(Stored items from a collection)

==========

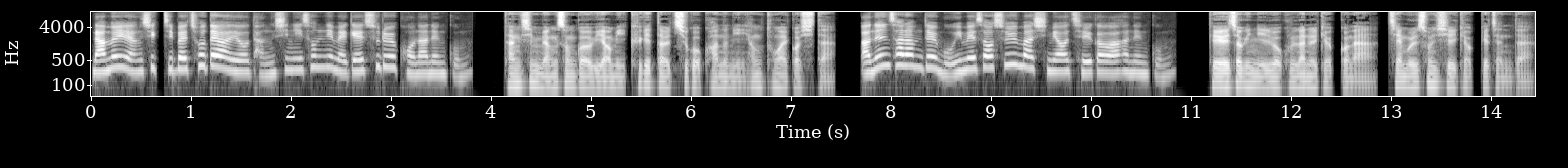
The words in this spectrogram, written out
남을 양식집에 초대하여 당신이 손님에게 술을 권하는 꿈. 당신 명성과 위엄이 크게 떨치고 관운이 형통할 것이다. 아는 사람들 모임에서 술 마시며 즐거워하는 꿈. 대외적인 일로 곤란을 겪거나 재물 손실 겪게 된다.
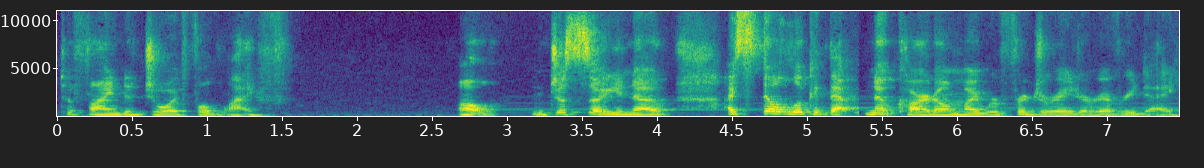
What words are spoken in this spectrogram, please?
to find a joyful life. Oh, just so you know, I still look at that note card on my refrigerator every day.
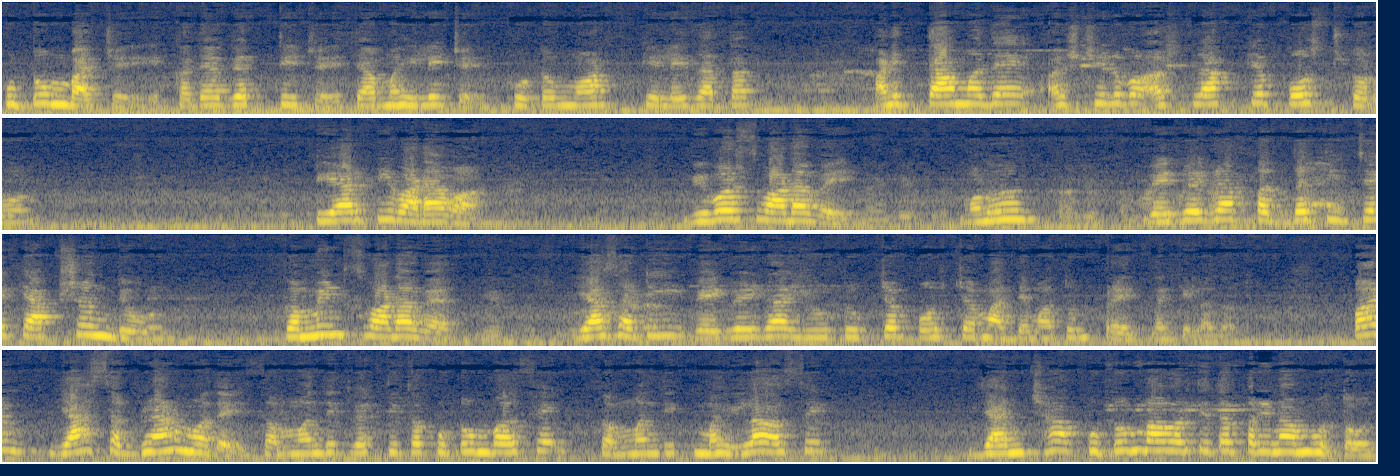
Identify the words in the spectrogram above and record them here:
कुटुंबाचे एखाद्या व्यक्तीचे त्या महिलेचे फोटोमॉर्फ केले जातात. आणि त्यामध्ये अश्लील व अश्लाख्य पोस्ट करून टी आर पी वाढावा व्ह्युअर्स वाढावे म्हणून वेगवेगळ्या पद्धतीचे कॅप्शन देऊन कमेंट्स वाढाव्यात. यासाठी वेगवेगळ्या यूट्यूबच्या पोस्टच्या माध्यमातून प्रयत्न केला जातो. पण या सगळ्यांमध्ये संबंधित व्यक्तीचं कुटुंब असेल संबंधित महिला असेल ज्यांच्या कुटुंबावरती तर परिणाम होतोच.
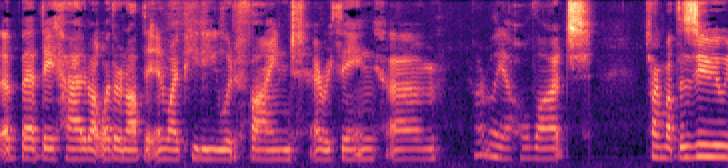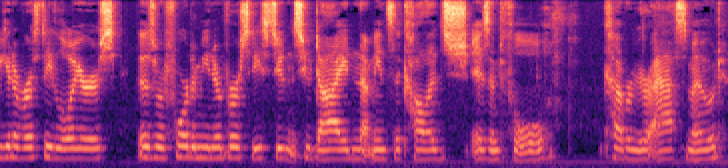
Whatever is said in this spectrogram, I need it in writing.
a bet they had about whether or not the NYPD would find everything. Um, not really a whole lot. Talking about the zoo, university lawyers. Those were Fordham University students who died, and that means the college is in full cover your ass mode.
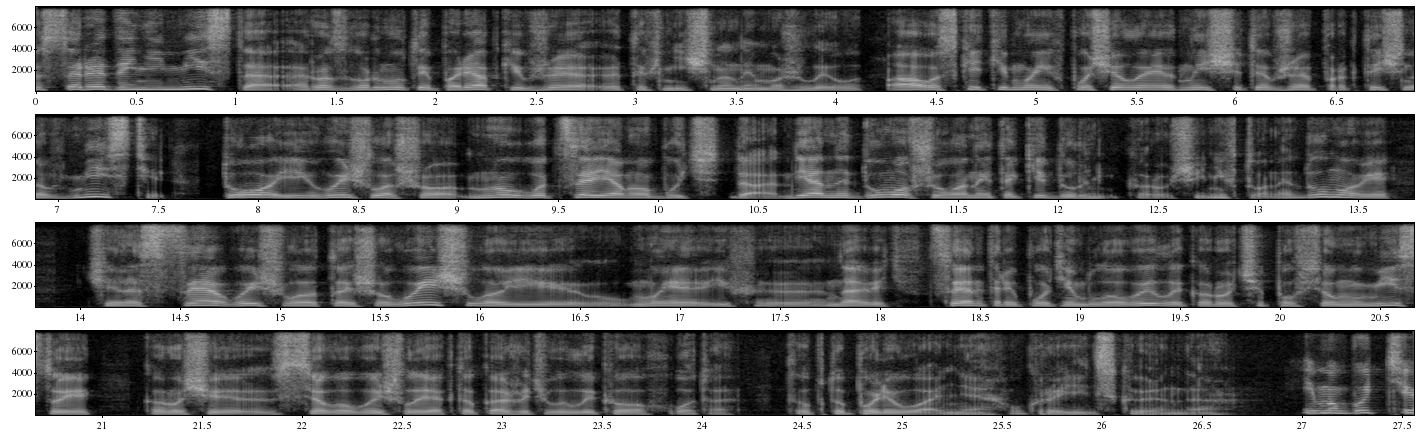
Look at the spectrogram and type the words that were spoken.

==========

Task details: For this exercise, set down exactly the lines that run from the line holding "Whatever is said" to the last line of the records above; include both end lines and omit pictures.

The completed task:
Whatever is said in this spectrogram, I need it in writing.
a bet they had about whether or not the NYPD would find everything. Um, not really a whole lot. Talking about the zoo, university lawyers. Those were Fordham University students who died, and that means the college is in full cover your ass mode.
Look at the spectrogram and type the words that were spoken.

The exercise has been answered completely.